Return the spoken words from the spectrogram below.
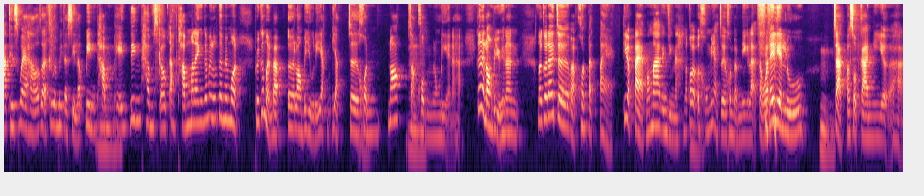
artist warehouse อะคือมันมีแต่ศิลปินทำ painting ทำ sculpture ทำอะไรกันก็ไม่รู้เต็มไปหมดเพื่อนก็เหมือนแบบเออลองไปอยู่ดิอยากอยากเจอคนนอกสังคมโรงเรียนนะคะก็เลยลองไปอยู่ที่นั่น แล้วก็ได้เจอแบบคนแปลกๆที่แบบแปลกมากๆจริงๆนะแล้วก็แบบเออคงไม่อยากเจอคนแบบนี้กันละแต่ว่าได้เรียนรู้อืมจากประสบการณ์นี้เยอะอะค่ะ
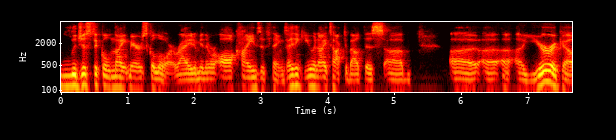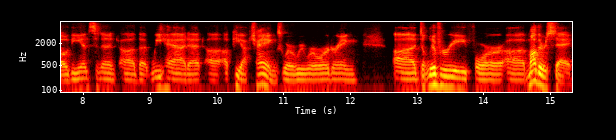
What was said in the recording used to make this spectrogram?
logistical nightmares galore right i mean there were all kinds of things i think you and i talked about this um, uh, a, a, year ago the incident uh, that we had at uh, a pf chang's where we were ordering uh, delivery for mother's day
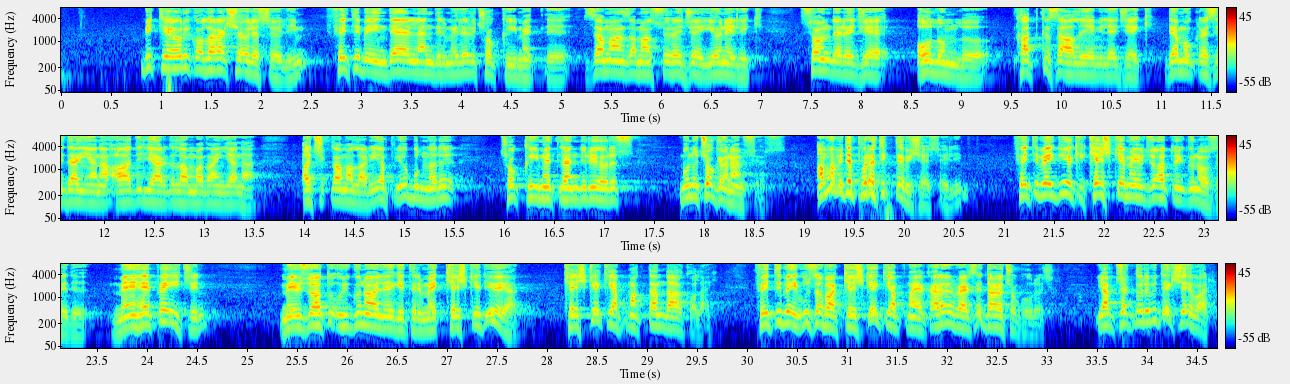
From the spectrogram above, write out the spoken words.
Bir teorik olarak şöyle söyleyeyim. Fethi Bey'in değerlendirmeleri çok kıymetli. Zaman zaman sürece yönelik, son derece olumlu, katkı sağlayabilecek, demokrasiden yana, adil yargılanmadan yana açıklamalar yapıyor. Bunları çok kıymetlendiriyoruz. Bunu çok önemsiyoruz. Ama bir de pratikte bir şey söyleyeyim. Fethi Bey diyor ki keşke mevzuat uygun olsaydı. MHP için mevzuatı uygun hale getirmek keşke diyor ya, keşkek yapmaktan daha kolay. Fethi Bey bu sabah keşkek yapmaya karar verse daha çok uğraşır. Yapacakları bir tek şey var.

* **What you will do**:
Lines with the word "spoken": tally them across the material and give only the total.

* **Completed exercise**:
2